How high is the mound? Well, at one point in The Hobbit, Bilbo climbs up and over the mound, and we know that Hobbits are approximately three feet tall. Assuming the mound is twice the height of Bilbo, we can say that the mound has a height of approximately 6 feet—like a six foot tall man climbing over a 12-foot mound of coins; substantial but not insurmountable.
To keep the math relatively simple and to avoid complications like integrating the partial volume of a sphere, we can approximate Smaug’s bed of gold and silver to be a cone, with a radius of 9.6 feet (1/2 the diameter) and a height of 7 feet (assuming the weight of the dragon will smush down the point of the cone by about a foot).
Now we can calculate the volume of Smaug’s treasure mound:
V= 1/3 π r2 h = 1/3 * π * 9.62 * 7 = 675.6 cubic feet
But, obviously, the mound isn’t solid gold and silver. We know it has ‘great two-handled cups’ in it—one of which Bilbo steals—and probably human remains, not to mention the air space between the coins. Let’s assume that the mound is 30% air and bones. That makes the volume of the hoard that is pure gold and silver coins 472.9 cubic feet.
Ouch. My brains hurts. To read through the rest of his calculations click on over to Forbes, you know, so you can double check his math. Noer was able to discern Smaug’s loot to be worth 8.6 billion. I wouldn’t mind stumbling through a dungeon door to find that treasure trove. Cha-ching!
(Post by nerdbastards contributor Nick Bungay- Twitter @NickBungay)
Was your mind blown seeing the likes of Zoidberg and Professor Farnsworth in bed together on Futurama last week (spoiler)? Well no worries, it was just Fry and Leela in their bodies the whole time (like Freak Friday, just not as horrible). For those that didn’t catch the episode, the whole crew was effected and a little machine was to blame for the switcharoo. The machine, however couldn’t switch the same mind and body twice, so they had to figure out a way to rotate minds with other characters until everyone had their own mind back. Naturally it was science that came to the rescue to solve the mystery and place everyone back into their rightful bodies. Yet isn’t this impossible to be actually done? Thank to Futurama writer Ken Keeler, this theorem was not only created, it was proven!
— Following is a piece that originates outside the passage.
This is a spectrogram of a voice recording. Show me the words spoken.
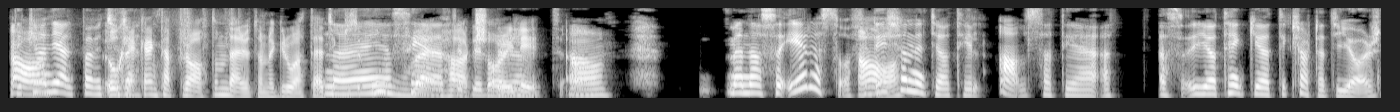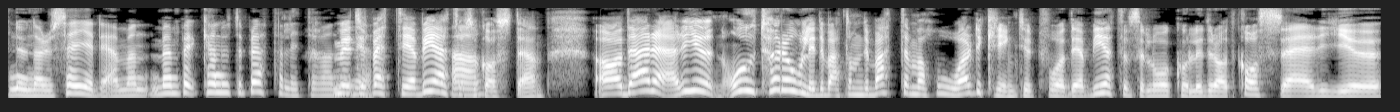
Det Ja. kan hjälpa vid Och jag kan knappt prata om det här utan att gråta. Jag tycker Nej, det är så oerhört sorgligt. Ja. Men alltså är det så? För Ja. det känner inte jag till alls. Att det är, att, alltså, jag tänker att det är klart att det gör nu när du säger det. Men, men kan du inte berätta lite vad Med det typ är? 1-diabetes Ja. och kosten. Ja, där är det ju en otrolig debatt. Om debatten var hård kring typ 2-diabetes och lågkolhydratkost så är det ju eh,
Ken Keeler, PhD in mathematics, ended up writing and proving an entirely new theorem (and what have you done lately, huh?) based withing the group theory. A full explanation of the theorem can be found here
After taking a small look at the theorem and actually writing in down, I still for the life of me, can’t figure it the hell out (30 minutes wasted). Did this really need to be done for the sake of the episodes plot? Well, no. They could have just put gibberish and left it alone. That’s not how these writers of Futurama roll. It does, however deserve some kind of reward for what lengths some people go to for something they love doing. Hey, maybe they’ll give him an executive position with the FOX network for this fantastic nerd act of nerd Valor. They can at least give the man a little extra in his paycheck for the extra work.
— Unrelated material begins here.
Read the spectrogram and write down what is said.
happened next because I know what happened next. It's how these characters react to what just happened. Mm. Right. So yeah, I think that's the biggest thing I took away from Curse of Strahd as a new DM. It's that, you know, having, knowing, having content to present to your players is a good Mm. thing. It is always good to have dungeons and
Think about this…Fred Savage probably hit that. If that doesn’t make you want to cry, then I’ll take two of whatever you’re on. The star of many teenage wet dreams, Danica McKellar is stripping down in the new issue of Maxim for math. Really? Hang on let me check my sources….shit, that is right. Okay. After giving Kevin Arnold blue balls from ’88 to ’93 Winnie realized she was a math genius, and started writing how to math books (that is litterally THE most boring thing I’ve ever written. Luckily there are girly bits after the jump.) (more…)